Here are my answers to some frequently asked questions:
Q: Why did you write this book?
A: Well, by far the biggest threat to effective leadership is an executive who fails at Solving Stubborn Enterprise-Wide Problems. Not only is that bad for her or his career, it also poses a material threat to a business’s profitability and sustainability, and its ability to operate with respect for humanity. In short, business problems are a CEOs personal problems! And, nothing changes significantly without the CEO’s unconditional involvement and support.
Q: Why do you believe solving systemic problems is so challenging, given the plethora of readily available solutions?
A: Yes, there are indeed ample best practices, off-the-shelf and out of-the-box solutions, universal tools and technology available, all claiming instant success.

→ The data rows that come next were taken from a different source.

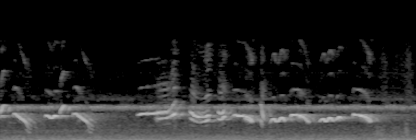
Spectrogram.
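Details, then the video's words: Oriental magpie-robin (Copsychus saularis) in early-morning song: two sharp downslurred whistles, a brief pause, then a fast run of wavering, bubbling whistled notes lasting about two seconds, with a constant high thin tone behind. "Music of the Oriental Magpie Robin Copsychus saularis - sighting and call"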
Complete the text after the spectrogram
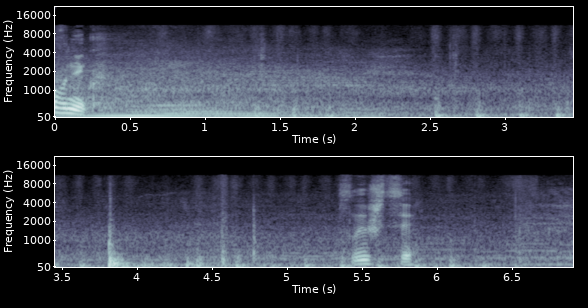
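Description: A seat belt strap rustles as hands handle it.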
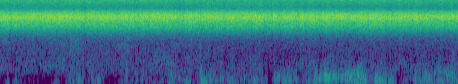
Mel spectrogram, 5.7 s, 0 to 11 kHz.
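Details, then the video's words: Mass cicada hatch on May 20th, 2034: many insects produce a continuous shrill whirring drone at constant loudness, with soft low rumbles and rustles underneath. "ATTACK OF THE CICADAS"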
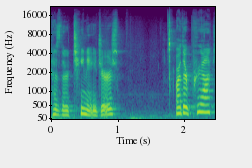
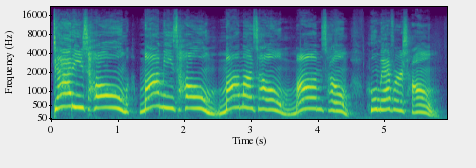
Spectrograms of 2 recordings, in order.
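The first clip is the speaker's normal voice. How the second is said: much higher, louder and slow, gleeful calling out; excited shout; 11 semitones higher, 5 dB louder, slower than usual. Pretend. Family greeting a partner at the door, calling out with big excitement. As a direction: cheer the homecoming like a kid. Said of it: "Maybe you can get".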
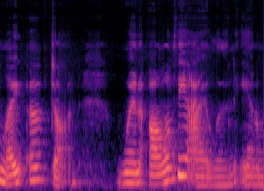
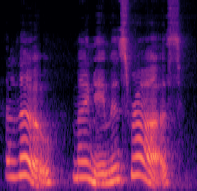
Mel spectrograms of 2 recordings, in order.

Yet, how can anyone even expect to be successful without diagnosing the problem, let alone its root cause(s)?
Any of these if this is your pain, then here is your medicine attempts at solving the unintended and unwanted effects of a systemic problem is merely Trial-and-Error.
Examples of these unintended and unwanted effects are a lack of employee engagement and the subsequent war for talent, low quality products, poor customer service and their subsequent increase in cost for marketing and sales, which erodes profit margins.
Note the medical world’s warning against these all too common and ill-advised practices by teaching that: Prescription without diagnosis is MALPRACTICE!
Q: Why do you emphasize quality and business system development?
A: Every business is a system, and every system is developed according to the purpose it is intended to realize. Therefore, its (financial) performance depends on the quality of its development―how well the system is designed, structured or organized, operated or implemented, maintained, and managed.
Yet, as Albert Einstein observed many years ago: “Perfection of means and the confusion of ends seem to characterize our age.” Let me elaborate on that quote. Executives can choose between a strategy based on GROWTH (increasing bottom line results), or DEVELOPMENT (increasing capability and capacity). They then decide on the means to realize their chosen strategic end.
However, perfecting the means to increase bottom line results―typically achieved by cutting cost for development of a business’s capability and capacity to realize its intended purpose―leads invariably to the pursuit of a purpose different from the one for which the business was created.
Once buyers/users notice a disparity in their experience with a business, and how that business portrays its brand identity, they lose trust and confidence in that brand, and start taking their business elsewhere.
Q: What is the benefit of spending time and money on diagnosing root causes?
A: The best answer to this question I found in Eckhart Tolle’s book The Power of Now in which he writes: “Once you understand the root of the dysfunction, you do not need to explore its countless manifestations.” In other words, by addressing the root cause you solve each of its individual manifestation in one fell swoop. How efficient is that!
Q: Why do you prioritize thinking over doing?
A: Remember the well-known quote by Albert Einstein: “The problems that exist in the world today cannot be solved by the level of thinking that created them.” This quote follows the UNIVERSAL LAW OF CAUSE AND EFFECT wherein cause is the level of thought and effect is the level of our experiences.
Therefore, creating new and different experiences demand a new and different level thinking. Problems are stubborn and keep coming back in one form or another, no matter what we do, for as long as we refuse to learn, unlearn and relearn.